During World War II, American GIs could be found all over Europe speeding down country roads in small, powerful, and agile cars that were not available back home: MGs, Allards, Austin Healys, and Triumphs. But it was not just average grunts who were enjoying these cars. Air Force General Curtis LeMay fell in love with sports cars during his time overseas, and after he helped defeat Hitler, he brought an Allard J2 back to the States. By the late 1940s, LeMay was in charge of the Strategic Air Command—the first line of defense against the looming Soviet threat—and encouraged his airmen to race cars on the bases he was stationed at in order to keep their senses, reflexes, and instincts sharp, since they were basically driving a road version of their bombers and fighters.

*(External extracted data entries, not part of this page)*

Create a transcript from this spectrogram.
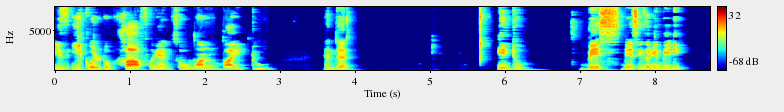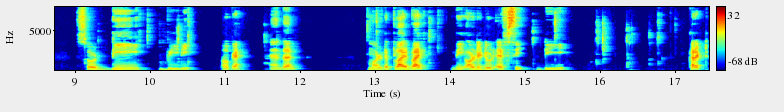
is equal to half again. So 1 by 2 and then into base. Base is again BD. So DBD. Okay. And then multiplied by the altitude FC. D. Correct?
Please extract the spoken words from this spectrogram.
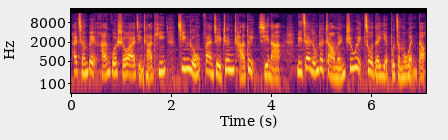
还曾被韩国首尔警察厅金融犯罪侦查队缉拿。李在镕的掌门之位坐得也不怎么稳当。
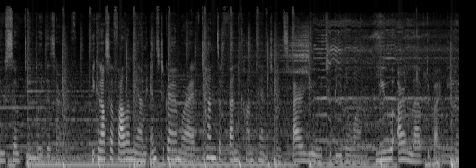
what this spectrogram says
you so deeply deserve. You can also follow me on Instagram where I have tons of fun content to inspire you to be the one. You are loved by me.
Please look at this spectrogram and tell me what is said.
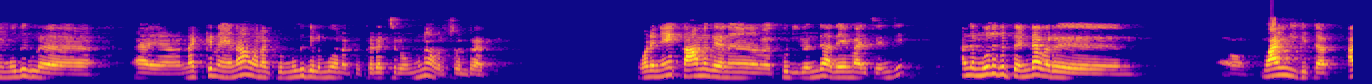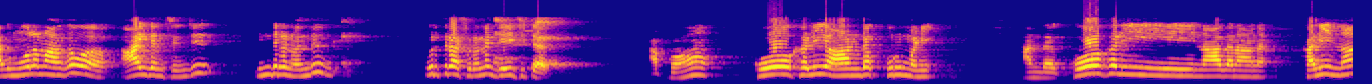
என் முதுகில் நக்குனேன்னா உனக்கு முதுகெலும்பு உனக்கு கிடைச்சிரும்னு அவர் சொல்கிறார் உடனே காமதேனு கூட்டிகிட்டு வந்து அதே மாதிரி செஞ்சு அந்த முதுகுத்தண்டு அவர் வாங்கிக்கிட்டார். அது மூலமாக ஆயுதம் செஞ்சு இந்திரன் வந்து விருத்ராசுரனை ஜெயிச்சிட்டார். அப்போ கோகலி ஆண்ட குருமணி. அந்த கோகலிநாதனான களின்னா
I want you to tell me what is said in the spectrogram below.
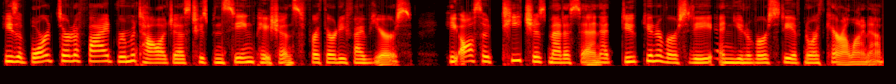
He's a board certified rheumatologist who's been seeing patients for 35 years. He also teaches medicine at Duke University and University of North Carolina.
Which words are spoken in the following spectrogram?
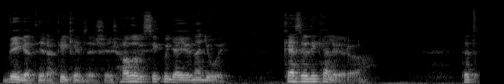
véget ér a kiképzés és hazaviszik, ugye jön egy új. Kezdődik előről. Tehát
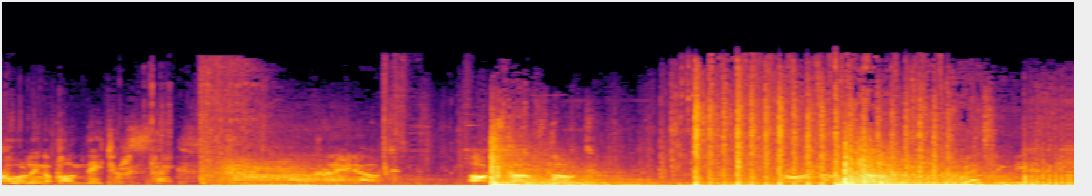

LeMay knew that America’s new superpower status meant it needed a sports car that could rival anything coming out of the Old World. He encouraged legendary auto designer Harley Earl to come up with what became America’s sensational sports car—the Chevrolet Corvette. Named after the highly maneuverable, powerful, and crafty military ship that gained fame in the war, helping to save Europe from fascism, this new car embodied the new post-war jet age with tail fins, bullet headlights, and wraparound windshield. Chevy capitalized on military imagery in their advertising. One ad claimed that Corvettes, come upon you “like a Stuka,” and another ad said the new V8 performs like a V2 rocket or missile (appropriate for the Cold War and the burgeoning space race). Other ads compared Corvette to Europe’s best sports cars—often goading Italy’s Ferrari, Germany’s Mercedes and Porsche, and England’s MGs and Jaguars—in essence “doing America proud” with a sports car that matched its ascendency in the post-war world.
This was also the era of the Space Race—a hotly contested theater in a now interstellar Cold War. Astronauts were courageous, daring, and talented men who lived life on the very edge. They needed machines that were speedy, responsive, and powerful to survive in the great unknown. What better car than the Corvette to serve these modern-day heroes and mimic the vehicles they took to space. They often raced at Cape Canaveral, pushing their bodies to the limit in preparation for launch. Indeed, from the Mercury missions on, the Corvette was the official car of astronauts. The Apollo 12 crew was so enamored that they each had matching gold ’69 Corvettes with black trim, and their mission roles written on the doors. The space imagery even carried over to the advertising for 1969, which touted its high performance and removable T-top with the catchphrase, “10 Seconds to Lift Off.”
Indeed, from the country roads of England in the waning days of World War II to the airstrips of the Strategic Air Command to the Final Frontier, the Corvette was not just a reflection of the Cold War era, but an active participant in the culture of the Cold War.
Join us for Winterthur After Hours, Friday, May 26, where you can see vintage Corvettes and hear Thomas give a brief talk on Corvettes and the Cold War. In addition, Thomas will give a full lecture on the topic on Saturday, May 27, during Historic Autos and on July 6. Winterthur.org/afterhours
Post by Thomas Guiler, Manager and Instructor, Academic Programs
Winterthur Museum, Garden & Library
Jeremy R. Kinney, “Racing on Runways: The Strategic Air Command and Sports Car Racing in the 1950s,” Icon 19, Special Issue Playing with Technology: Sports and Leisure (2013)
Jerry W. Passon, The Corvette in Literature and Culture: Symbolic Dimensions of America’s Sports Car (Jefferson, NC: McFarland & Company, Inc., 2011)
Karl Ludvigsen, Corvette: America’s Star-Spangled Sports Car, The Complete History (Cambridge, MA: Bentley Books, 2014)
Automobile Quarterly, Corvette: Thirty Years of Great Advertising (Princeton: Princeton Publishing, 1983)
Randy Leffingwell, Corvette: Seven Generations of American High Performance (Minneapolis, MN: Motorbooks, 2015)
Randy Leffingwell, Legendary Corvettes (Minneapolis, MN: Motorbooks, 2010)